Quotes: Unless I think someone is really naive, I don't bring up the subject of quotes, I just follow standard newspaper rules. You can use anything they say unless they tell you beforehand that it's off the record.
Writing the Story
There are three major types of stories that result from an interview, each with their own purpose.
Telling the story: The first purpose might be to help the celebrity tell their story and bring their point of view to bring to the readers. My obligation as a journalist is to be responsible. So if I'm dealing with a Tammy Faye and I find some stuff that's questionable, I have to record it or deal with it in some way. I can't avoid the material, but I don't feel obligated to spend a lot of my time looking for the dark side. That's not what I'm there for.

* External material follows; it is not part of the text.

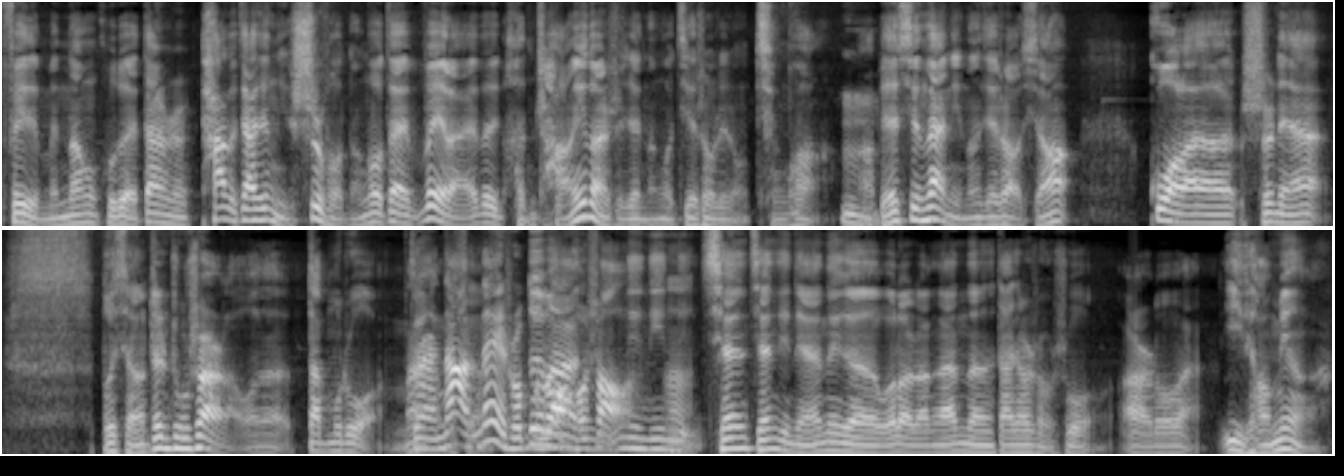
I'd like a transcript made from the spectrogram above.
非得门当户对，但是他的家庭你是否能够在未来的很长一段时间能够接受这种情况、嗯啊？别现在你能接受，行，过了十年。不行，真出事儿了，我担不住。对那那时候对吧？你你你嗯前前几年那个我老丈干的搭桥手术二十多万，一条命啊！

Introducing a Ministry: The second purpose might be to inform about a movement only vaguely known. This uses the personality as a means of introducing readers to a larger subject. In that kind of an interview, I have to really know the subject so that I can ask tough questions and get at issues beneath the surface as well as personality. So it's really helpful to talk to critics.
The Person Behind the Image: The third purpose might be to inform about a person who commands authority. James Dobson is a prime example. These are people whose ministry impact has been vastly multiplied by the media. But unlike with the local pastor, whose ministry is tempered and bracketed by our knowledge of him, our knowledge of them has not multiplied correspondingly. Our job is to put the person who comands authority into a context in which our readers know who he is. Sometimes that involves being willing to tackle the dark side. We want to bring a balanced perspective to our view of the person who commands so much authority in the lives of our readers, so that their reputation is in tune with their authority. But that has to be done with care for the person involved.
Tim Stafford is a senior writer for Christianity Today. He has written many books, including Knowing the Face of God, That's Not What I Meant, Love, Sex and the Whole Person, and the novels The Stamp of Glory and A Thorn in the Heart. He has served on the staff of Campus Life magazine, and helped found in Nairobi, Kenya and Accra, Ghana.